Director Brad Silberling, meanwhile, was traveling around Europe with Dustin Hoffman, screening his film "Moonlight Mile," when he got a call asking if he'd be interested in grabbing the "Snicket" reins. "At first I was pretty dismissive," says Silberling, a Steven Spielberg protege and an early contender to direct the "Harry Potter" movies. "I mean, what is 'Lemony Snicket'? It sounds like a sneeze." Still, he popped into a London toy store to check it out. "They had a Lemony display, which was encouraging," he says. "Of course, it was dwarfed by the Harry Potter display. I loved that."

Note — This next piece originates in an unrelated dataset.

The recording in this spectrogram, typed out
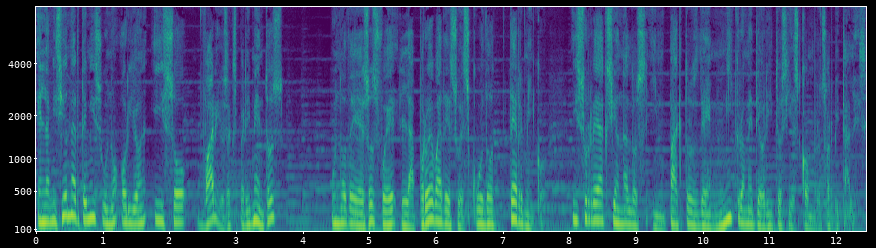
En la misión Artemis 1, Orión hizo varios experimentos. Uno de esos fue la prueba de su escudo térmico y su reacción a los impactos de micrometeoritos y escombros orbitales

With a production team finally in place, the budget got bumped to more than $140 million and personality conflicts seemed to vanish. (They would resurface later in the editing room, when Parkes and Silberling crossed swords over whether certain shots should be cut.) Early on, all was well, except for the fact that Daniel Handler, although a best-selling author, was new to the screenwriting game, and had slaved over eight drafts of a screenplay that nobody liked. "Oddly, the draft I read seemed to violate the spirit of the books," Silberling says. "I assume he had been steered that way, but it felt really... shticky. Big and loud and shticky." Handler kind of liked it, of course. "But I wasn't sure I was up for another round of rewrites." Pause. "Neither were the new producers and the director." So Lemony's script got the ax. Ironically, the finished movie has heartwarming touches that may surprise fans.

Although some marvelously horrid things happened during shooting--Silberling had to fire the adorable triplets who were playing the baby orphan Sunny Baudelaire, for instance--the movie itself, we're sorry to inform you, is pretty charming. Audiences may like it more than critics, but everyone should agree it's one of the most wickedly stylish movies of the year. "We sort of called the look Dickensian New England," says Silberling of the twisted world created by production designer--and longtime Tim Burton collaborator--Rick Heinrichs. It was the perfect environment for Carrey to ham it up as Olaf, playing the count as he donned ever stranger disguises. "The makeup and hair guys were just amazing," says Carrey. Studio executives had worried that their star wasn't recognizable under all that hair and rubber. "Everybody's like, 'Oh, gosh! It doesn't look like Jim'," says Carrey, who heard the same thing when he played the Grinch. "But it's not going to matter if I have three inches of latex on my face. I will figure out a way to get through it." Of course, that still doesn't answer the question of how Carrey creates these bizarre characters. "Well, they tell me it has something to do with serotonin levels," Carrey says. "Fortunately, they've been up for a while." Don't you hate a happy ending?